Orchid Conservation

About Orchids

With over 28,000 species, orchids are one of the largest plant families in the world. Australia is home to more than 1,800 species of orchid - the majority being ground-dwelling (terrestrial) in the temperate south of the country. Victoria has in excess of 400 species of native orchids with many occurring nowhere else on Earth. Their habitats vary from our alpine peaks to semi-arid mallee, in swamps, native grasslands, heath lands, and eucalypt forests of all types. The majority of our native orchids emerge from an underground tuber in late autumn, flower in late winter/early spring and set seed before the summer, when they retreat back to their underground tuber. All orchids are reliant on a particular type of mycorrhizal fungi in order to germinate in the wild and are often pollinated by only one species of insect.

Why do orchids need help?

Many of our native orchids are at risk of extinction. Alarmingly, 17% of all nationally threatened plants in Australia are orchids, more than any other plant family. The causes of these declines include: historic land clearing, introduced weeds, grazing by introduced animals and illegal poaching. Due to reduced numbers many species are now vulnerable to inbreeding depression, climate change and inappropriate fire regimes. Without our help many of these species won't be around for future generations to enjoy.

Funding

To continue the conservation of orchids we are currently seeking funding for propagation, pollinator distribution studies and reintroduction of five of Victoria’s most threatened species. We hope to raise $100,000 for each of: Caladenia amoena (Charming Spider-orchid), Caladenia audasii (Audas Spider-orchid), Caladenia pumila (Dwarf Spider-orchid), Caladenia rosella (Little Pink Spider-orchid) and Thelymitra mackibbinii (Brilliant Sun-orchid). If you would like to support the work of the Orchid Conservation Program, please consider making a tax-deductible donation to the Gardens, and add the word ‘Orchids’ in the comments box when you make your donation. 

Orchid Conservation at Royal Botanic Gardens Victoria is entirely supported by grants and individual donations.
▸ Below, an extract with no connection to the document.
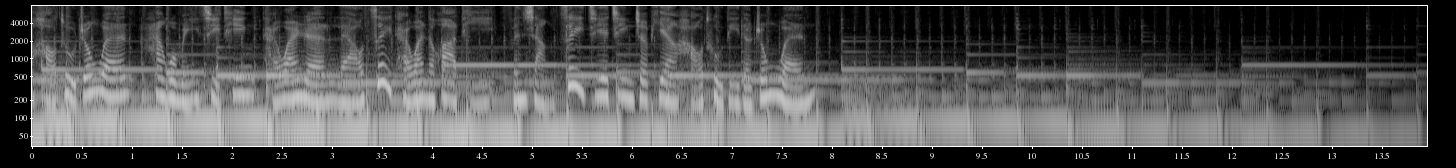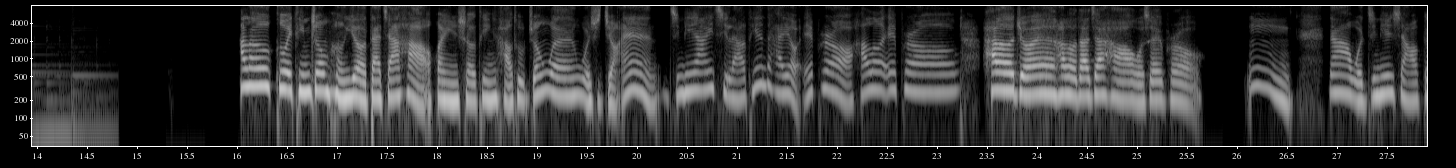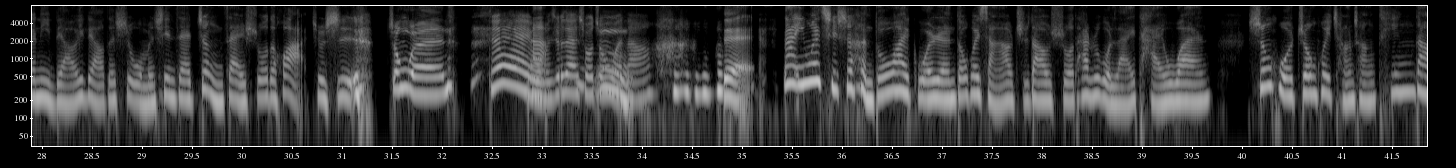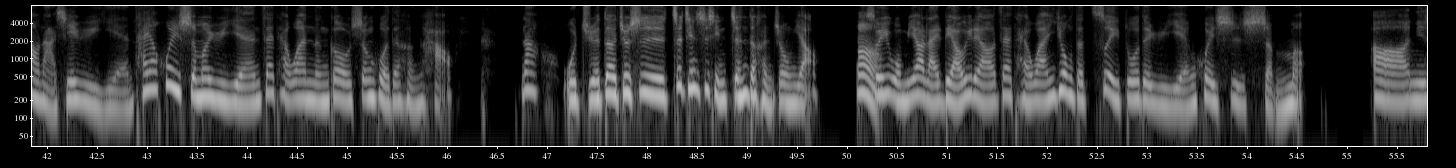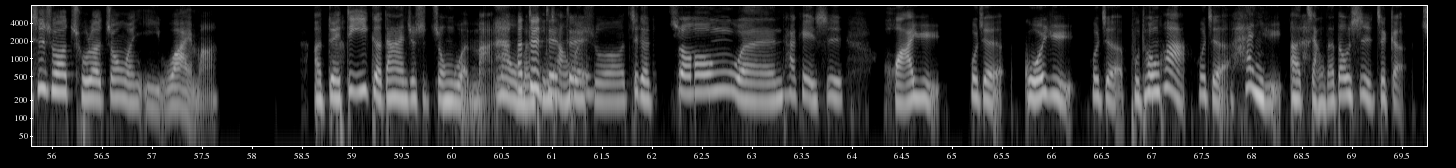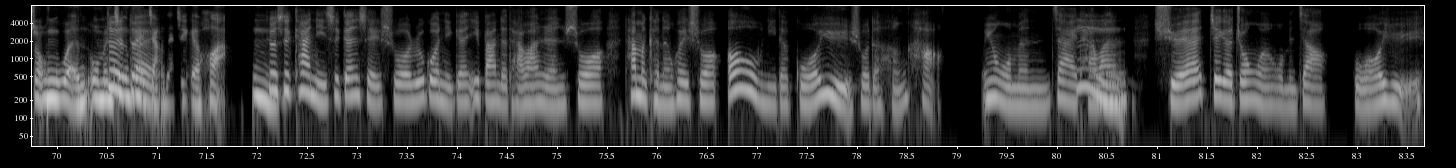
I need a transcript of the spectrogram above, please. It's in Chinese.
到好土中文，和我们一起听台湾人聊最台湾的话题，分享最接近这片好土地的中文。Hello，各位听众朋友，大家好，欢迎收听好土中文，我是 Joanne。今天要一起聊天的还有 April。Hello，April。Hello，Joanne。Hello，大家好，我是 April。嗯，那我今天想要跟你聊一聊的是，我们现在正在说的话，就是 中文。对，我们就在说中文呢、啊嗯。对，那因为其实很多外国人都会想要知道，说他如果来台湾，生活中会常常听到哪些语言，他要会什么语言，在台湾能够生活的很好。那我觉得就是这件事情真的很重要。嗯，所以我们要来聊一聊，在台湾用的最多的语言会是什么？啊、呃，你是说除了中文以外吗？啊，对，第一个当然就是中文嘛。那我们平常会说这个中文，它可以是华语或者国语或者普通话或者汉语啊，讲的都是这个中文。我们正在讲的这个话，嗯，就是看你是跟谁说。如果你跟一般的台湾人说，他们可能会说：“哦，你的国语说的很好。”因为我们在台湾学这个中文，嗯、我们叫国语。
Donations from members of the public are critical and our entire lab has been fitted out thanks to the generous donations of individuals and foundations including the Australian Orchid Foundation, The Australian Communities Foundation, The Australasian Native Orchid Society, local community groups and amazing individuals.

Orchid Conservation

In 2014 the ANPC's (Australian Network for Plant Conservation) Orchid Conservation Program joined with Royal Botanic Gardens Victoria under a partnership. The resulting program is now the largest of its type in the world and, in 2020, has grown to a conservation collection of over 150 species. These include 44 nationally endangered and 16 state threatened species grown from seed for conservation and introduction. With our partner organisations, we have undertaken over 50 introductions of over 20 species of endangered native orchids across Victoria, New South Wales and South Australia.

Aims

We aim to prevent extinction by:

  • Storing a genetically diverse representation of seed and mycorrhizal fungi
  • Propagating suitable numbers of each of our threatened orchids for reintroduction.
  • Reintroducing these species to protected public and private land where the appropriate vegetation, climate conditions and pollinator are present.

The Orchid Conservation Program undertakes research on all aspects of orchid ecology, including pollination, mycorrhizal associations, propagation, demographics and reintroduction science.

Partners

The key to the success of our Orchid Conservation work is collaborations and relationships with many government and non-government organisations and private individuals. The work of the Orchid Conservation Program is wonderfully supported by the following partners:

  • Victorian Government Department of Environment, Land, Water and Planning
  • Australian Network for Plant Conservation
  • Wimmera Catchment Management Authority 
  • NSW Government Office of Environment and Heritage
  • South Australian Government
  • Adelaide Botanic Gardens
  • Trust for Nature
  • Parks Victoria
  • Project Platypus
  • La Trobe University
  • Alcoa/Portland Aluminium
  • Murray Local Landcare Services
  • Corangamite Catchment Management Authority
  • Australian National University
  • Hindmarsh Landcare Network
  • Friends of the Grampians
  • Amaryllis Environmental
  • Nilumbik Shire
  • RMIT University
  • Private landholders

The work of countless volunteers has been critical to the success of Orchid Conservation and in particular volunteers from the Australasian Native Orchid Society - Victorian Branch.